■ **What you have to do**: Word for word, and with pictures excluded, copy out all the records that follow.

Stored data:
[Start of Attachment]

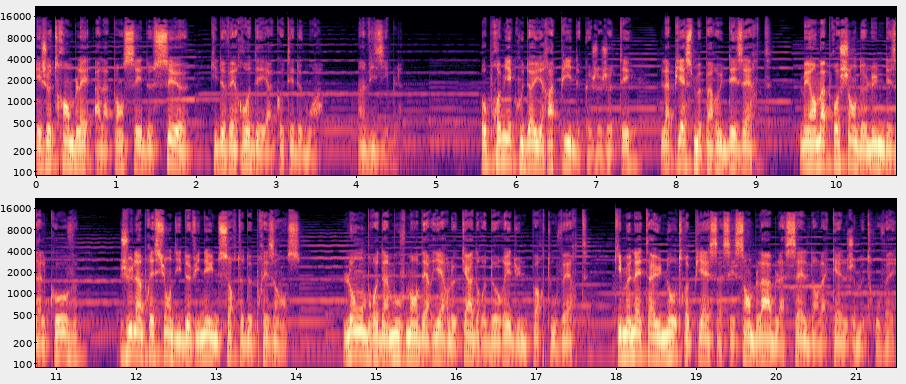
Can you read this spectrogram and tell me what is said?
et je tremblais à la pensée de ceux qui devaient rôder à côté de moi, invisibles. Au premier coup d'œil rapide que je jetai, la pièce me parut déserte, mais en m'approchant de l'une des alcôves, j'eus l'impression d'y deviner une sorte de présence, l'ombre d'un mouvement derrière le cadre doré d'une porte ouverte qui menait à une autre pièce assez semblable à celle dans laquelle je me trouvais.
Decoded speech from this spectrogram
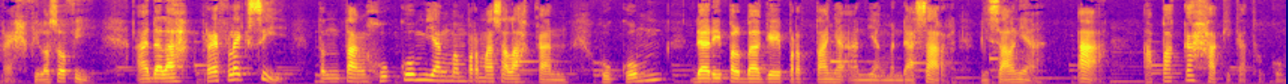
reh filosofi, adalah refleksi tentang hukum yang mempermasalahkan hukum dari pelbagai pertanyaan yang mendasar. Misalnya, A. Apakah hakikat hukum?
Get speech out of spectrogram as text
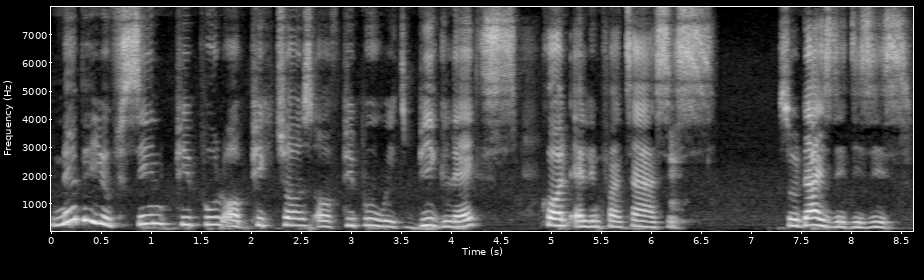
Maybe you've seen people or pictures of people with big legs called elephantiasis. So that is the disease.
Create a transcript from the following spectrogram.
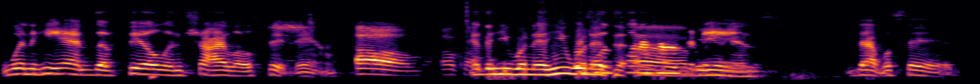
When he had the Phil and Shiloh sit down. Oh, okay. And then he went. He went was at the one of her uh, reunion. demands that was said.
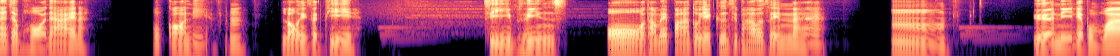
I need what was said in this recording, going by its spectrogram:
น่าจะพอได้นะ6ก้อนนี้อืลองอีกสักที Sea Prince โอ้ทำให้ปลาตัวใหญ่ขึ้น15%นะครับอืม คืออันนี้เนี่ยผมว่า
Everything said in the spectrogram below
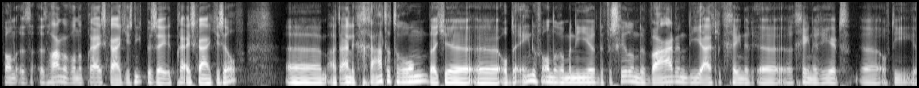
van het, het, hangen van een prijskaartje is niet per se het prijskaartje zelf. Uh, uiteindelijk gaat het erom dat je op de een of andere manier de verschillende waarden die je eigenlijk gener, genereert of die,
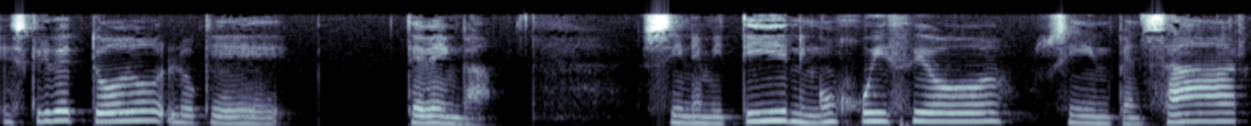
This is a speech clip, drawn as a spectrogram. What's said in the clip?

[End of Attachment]

■ **Exercise answer**:
Can you read this spectrogram and tell me what is said?
et je tremblais à la pensée de ceux qui devaient rôder à côté de moi, invisibles. Au premier coup d'œil rapide que je jetai, la pièce me parut déserte, mais en m'approchant de l'une des alcôves, j'eus l'impression d'y deviner une sorte de présence, l'ombre d'un mouvement derrière le cadre doré d'une porte ouverte qui menait à une autre pièce assez semblable à celle dans laquelle je me trouvais.
Decoded speech from this spectrogram
reh filosofi, adalah refleksi tentang hukum yang mempermasalahkan hukum dari pelbagai pertanyaan yang mendasar. Misalnya, A. Apakah hakikat hukum?
Get speech out of spectrogram as text
Maybe you've seen people or pictures of people with big legs called elephantiasis. So that is the disease.
Create a transcript from the following spectrogram.
When he had the Phil and Shiloh sit down. Oh, okay. And then he went. He went was at the one of her uh, reunion. demands that was said.
I need what was said in this recording, going by its spectrogram:
น่าจะพอได้นะ6ก้อนนี้อืลองอีกสักที Sea Prince โอ้ทำให้ปลาตัวใหญ่ขึ้น15%นะครับอืม คืออันนี้เนี่ยผมว่า
Everything said in the spectrogram below
van het, het, hangen van een prijskaartje is niet per se het prijskaartje zelf. Uh, uiteindelijk gaat het erom dat je op de een of andere manier de verschillende waarden die je eigenlijk gener, genereert of die,
This is a speech clip, drawn as a spectrogram. What's said in the clip?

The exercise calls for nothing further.